America's kids get an internet librarian
NewsGuard, a service that uses trained journalists to rate news and information sites, will become available to millions of public school students this week through a partnership with the American Federation of Teachers.
Why it matters: Kids increasingly turn to the internet when looking for homework help or doing research for school projects.

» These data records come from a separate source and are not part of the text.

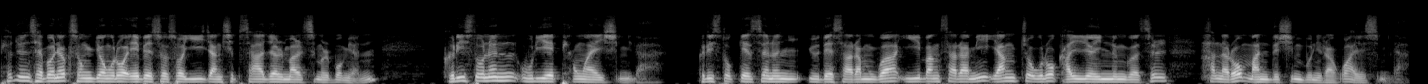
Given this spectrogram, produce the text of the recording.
표준 세번역 성경으로 에베소서 2장 14절 말씀을 보면 그리스도는 우리의 평화이십니다. 그리스도께서는 유대 사람과 이방 사람이 양쪽으로 갈려 있는 것을 하나로 만드신 분이라고 하였습니다.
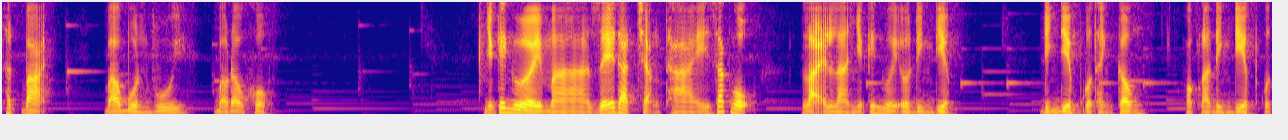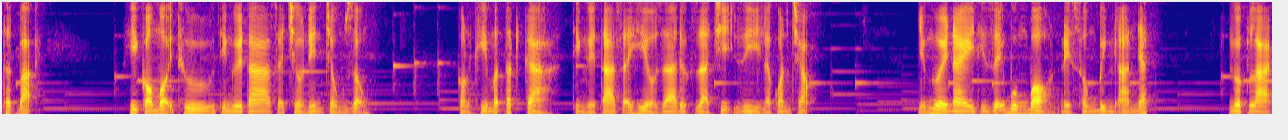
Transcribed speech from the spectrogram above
thất bại, bao buồn vui, bao đau khổ. Những cái người mà dễ đạt trạng thái giác ngộ lại là những cái người ở đỉnh điểm đỉnh điểm của thành công hoặc là đỉnh điểm của thất bại. Khi có mọi thứ thì người ta sẽ trở nên trống rỗng, còn khi mất tất cả thì người ta sẽ hiểu ra được giá trị gì là quan trọng. Những người này thì dễ buông bỏ để sống bình an nhất. Ngược lại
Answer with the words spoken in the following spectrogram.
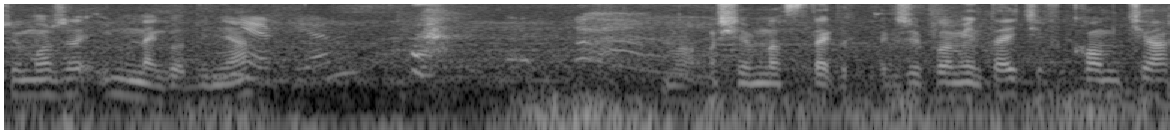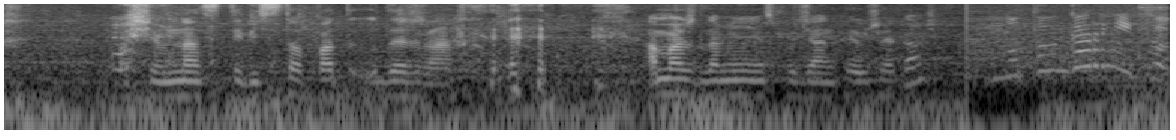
Czy może innego dnia? Nie wiem. No, 18. Także pamiętajcie, w komciach 18 listopad uderza. A masz dla mnie niespodziankę już jakąś? No ten garnitur.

But unlike books in a library or articles in a journal, online resources can be difficult to filter for quality and misinformation.
- "Imagine you walked into a library, and there were a trillion pieces of paper flying around in the air, and you grabbed one, and you didn’t know anything about it, or where it came from or who’s financing it," says NewsGuard co-founder Steven Brill.
- "That's the internet, that's your Facebook feed, that's your Google search."
- NewsGuard hopes its ratings will help students and teachers get smarter about the news and information online.
What's happening: The AFT teachers union is buying NewsGuard licenses for its 1.7 million teachers, who will then be able to share it with tens of millions students around the country.
- "We are constantly trying to help our students, particularly our middle, high school and postsecondary students, separate fact from fiction, as we help them develop their critical-thinking and analytical skills," AFT president Randi Weingarten says.
The bottom line: The hope is that students with the skills to spot disinformation will grow into more thoughtful and better-informed citizens and voters.